[Extracted data entries]
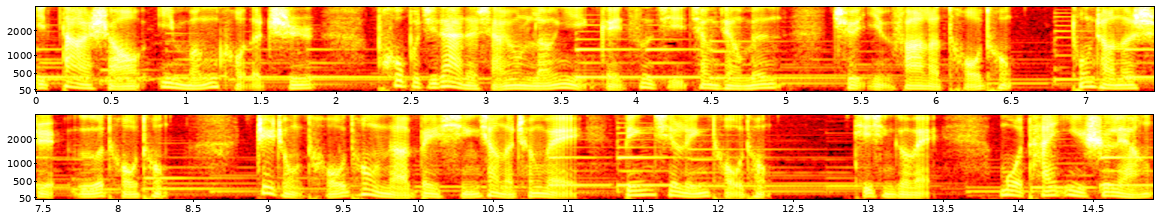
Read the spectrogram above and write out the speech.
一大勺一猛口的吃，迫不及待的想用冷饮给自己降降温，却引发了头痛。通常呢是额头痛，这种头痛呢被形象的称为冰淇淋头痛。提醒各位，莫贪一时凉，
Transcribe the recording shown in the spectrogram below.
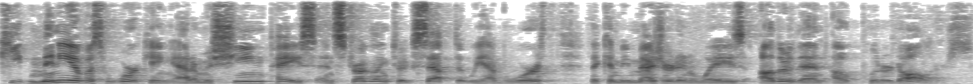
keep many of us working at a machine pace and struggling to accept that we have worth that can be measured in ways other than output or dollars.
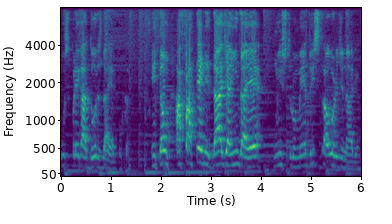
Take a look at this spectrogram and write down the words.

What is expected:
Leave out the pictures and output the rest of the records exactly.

Solution to the exercise:
Read the spectrogram above and write out the speech.
一大勺一猛口的吃，迫不及待的想用冷饮给自己降降温，却引发了头痛。通常呢是额头痛，这种头痛呢被形象的称为冰淇淋头痛。提醒各位，莫贪一时凉，
Transcribe the recording shown in the spectrogram below.
keep many of us working at a machine pace and struggling to accept that we have worth that can be measured in ways other than output or dollars.
Take a look at this spectrogram and write down the words.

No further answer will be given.